So wrote Laura Mcinerney in the Guardian If you have interesting recollections of an OU graduation ceremony, please let us know.

Systems and students

Thursday, April 25th, 2013

Often the OU is seen in terms of systems. It also needs to be understood in terms of students. (more…)

Hyde: parked at OU but roaring to go

Tuesday, December 25th, 2012

Jan Hyde has a job (as a Careers Employability Officer, Adviser and Coach) a spouse and five children plus one foster daughter. She has completed 14 OU modules and is, she says, ‘a little addicted to study’. When writing about her experience of the OU she started not with her first engagement with it in the 1990s but with the institution itself and its support for a wide range of learners.  Read her account here.

MOOC News

Friday, December 21st, 2012

There has been a lot of coverage of Massive Open Online Courses, MOOCs, of late. Stories have been run about the millions invested and the numbers interested in these free online courses open to all with electronic access.
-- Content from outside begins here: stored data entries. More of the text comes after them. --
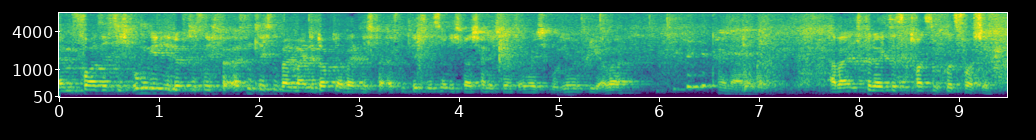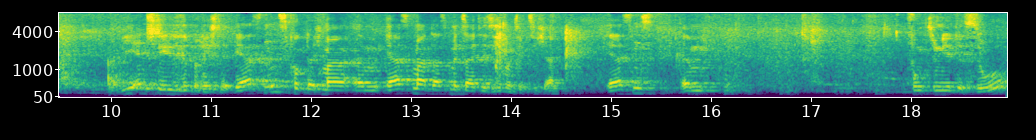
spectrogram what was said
ähm, vorsichtig umgehen. Ihr dürft es nicht veröffentlichen, weil meine Doktorarbeit nicht veröffentlicht ist und ich wahrscheinlich sonst irgendwelche Probleme kriege, aber keine Ahnung. Aber ich will euch das trotzdem kurz vorstellen. Wie entstehen diese Berichte? Erstens, guckt euch mal ähm, erstmal das mit Seite 77 an. Erstens ähm, funktioniert es so,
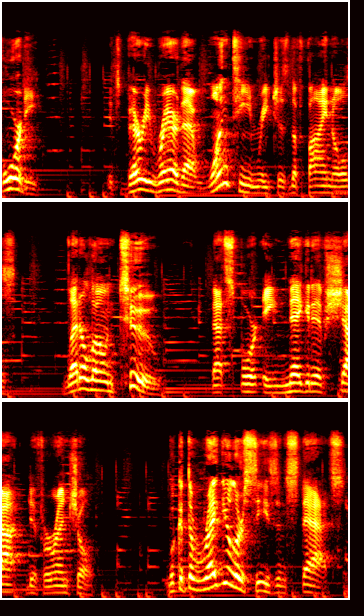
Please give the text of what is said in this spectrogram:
40. It's very rare that one team reaches the finals, let alone two that sport a negative shot differential. Look at the regular season stats.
MOOCs have also gained attention because the OU has joined with 11 other UK HE institutions to form a company, FutureLearn, which will offer a range of free, open and online courses on one learning platform. The OU’s Vice-Chancellor has declared that FutureLearn’s aim is to provide the “best quality student experience of any of the MOOCs on the planet’. (more…)

Unobservant journalism
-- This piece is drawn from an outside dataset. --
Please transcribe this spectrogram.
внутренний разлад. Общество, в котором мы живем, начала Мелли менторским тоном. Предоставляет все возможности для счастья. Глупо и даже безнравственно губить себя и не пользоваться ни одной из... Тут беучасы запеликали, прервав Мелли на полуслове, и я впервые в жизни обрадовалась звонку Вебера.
Monday, November 12th, 2012

 Writing on 11th November journalist Carole Cadwalladr argued

When the Open University was launched in 1969, it was both radical and democratic. It came about because of improvements in technology – television – and it’s been at the forefront of educational innovation ever since. It has free content – on OpenLearn and iTunesU. But at its heart, it’s no longer radically democratic. From this year, fees are £5,000.

Her analysis of how the OU has supposedly lost its’ way is supported by personal testimony (more…)

Answers to the OUSA History of the OU quiz

Wednesday, June 27th, 2012

 

1. Who is the Open University’s current Chancellor? (more…)

OUSA conference

Thursday, June 21st, 2012

The Open University Students Association (OUSA) is holding its conference 22-24 June on the Walton Hall campus.

There will opportunities  to learn about studying, careers, faculties, research and to meet the Vice Chancellor. There is also the History of the OU Quiz. You’ll be able to pick up copies when you come along to the talk about the history of the OU at 4pm in the Jennie Lee Building Room 1. Alternatively, you can pick up copies on the Campus History Tour. Meet at the OUSA Desk at 3pm. Both these events will take place on 22nd June. The quiz answers will appear on this blog on 27th June at two minutes past midnight.

Towering over the challenges

Friday, March 30th, 2012

The OU has long been in a league of its own. Many have seen it as rising above the others in a manner comparable to the way the inspirational tower associated with Blackpool is clearly far above the flat countryside of the Ipswich Town tractor boys. (more…)